The pope appealed to the international community to “help Lebanon stand apart from conflicts and regional tensions.”
He said it was painful for him to see Lebanon “deprived of [its] precious aspirations to live in peace and to continue being, for our time and our world, a message of freedom and a witness to harmonious coexistence.”
“Let us help Lebanon to stand apart from conflicts and regional tensions. Let us help Lebanon to surmount this grave crisis and resume a normal existence,” Pope Francis said.
Since last July, Rai has issued calls in his homilies for Lebanon to remain neutral amid conflicts in the Middle East. He has urged Lebanon’s political leaders to restore the country’s neutral status as the “Switzerland of the East.” He has argued that the only way forward for the country is an “active neutrality” leading to economic stability and security.

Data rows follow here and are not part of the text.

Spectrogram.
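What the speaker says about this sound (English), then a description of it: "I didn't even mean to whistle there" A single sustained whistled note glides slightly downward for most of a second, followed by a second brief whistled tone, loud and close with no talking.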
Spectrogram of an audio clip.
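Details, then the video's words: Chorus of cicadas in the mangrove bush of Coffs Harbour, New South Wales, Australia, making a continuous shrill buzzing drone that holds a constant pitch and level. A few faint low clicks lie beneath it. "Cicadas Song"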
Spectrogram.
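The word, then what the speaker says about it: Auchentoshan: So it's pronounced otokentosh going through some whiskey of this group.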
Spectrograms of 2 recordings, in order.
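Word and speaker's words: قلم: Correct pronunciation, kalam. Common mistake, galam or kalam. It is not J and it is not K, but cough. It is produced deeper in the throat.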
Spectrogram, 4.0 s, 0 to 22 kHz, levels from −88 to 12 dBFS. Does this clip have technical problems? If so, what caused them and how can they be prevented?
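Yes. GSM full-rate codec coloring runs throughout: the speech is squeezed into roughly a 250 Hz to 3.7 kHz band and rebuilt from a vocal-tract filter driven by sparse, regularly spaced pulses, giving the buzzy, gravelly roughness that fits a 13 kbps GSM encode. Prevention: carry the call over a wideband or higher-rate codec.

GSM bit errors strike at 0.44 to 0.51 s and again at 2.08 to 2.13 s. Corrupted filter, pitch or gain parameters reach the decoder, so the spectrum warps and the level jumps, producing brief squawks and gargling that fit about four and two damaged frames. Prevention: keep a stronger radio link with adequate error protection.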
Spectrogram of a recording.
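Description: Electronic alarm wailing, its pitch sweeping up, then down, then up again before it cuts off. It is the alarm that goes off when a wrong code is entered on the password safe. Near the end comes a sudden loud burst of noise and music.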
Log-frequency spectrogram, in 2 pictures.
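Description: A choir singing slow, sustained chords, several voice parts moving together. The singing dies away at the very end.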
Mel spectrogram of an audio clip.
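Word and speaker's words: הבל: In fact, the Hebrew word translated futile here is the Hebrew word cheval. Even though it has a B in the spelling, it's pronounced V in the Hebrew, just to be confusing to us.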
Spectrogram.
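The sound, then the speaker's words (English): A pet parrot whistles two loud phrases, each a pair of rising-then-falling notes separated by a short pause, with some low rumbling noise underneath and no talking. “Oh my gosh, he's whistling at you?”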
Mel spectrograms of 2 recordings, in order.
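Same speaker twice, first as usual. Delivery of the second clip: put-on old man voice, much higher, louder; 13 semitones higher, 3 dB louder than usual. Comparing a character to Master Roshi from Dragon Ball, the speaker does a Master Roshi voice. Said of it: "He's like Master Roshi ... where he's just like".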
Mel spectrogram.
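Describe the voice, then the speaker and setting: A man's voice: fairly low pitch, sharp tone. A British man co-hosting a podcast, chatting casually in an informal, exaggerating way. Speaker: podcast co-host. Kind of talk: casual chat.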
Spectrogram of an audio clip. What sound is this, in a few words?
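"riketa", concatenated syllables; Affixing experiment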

Rai suggested that a commitment to neutrality would enhance Lebanon’s economic recovery by creating an environment that is stable and secure, which would lead to economic confidence, investment, and tourism.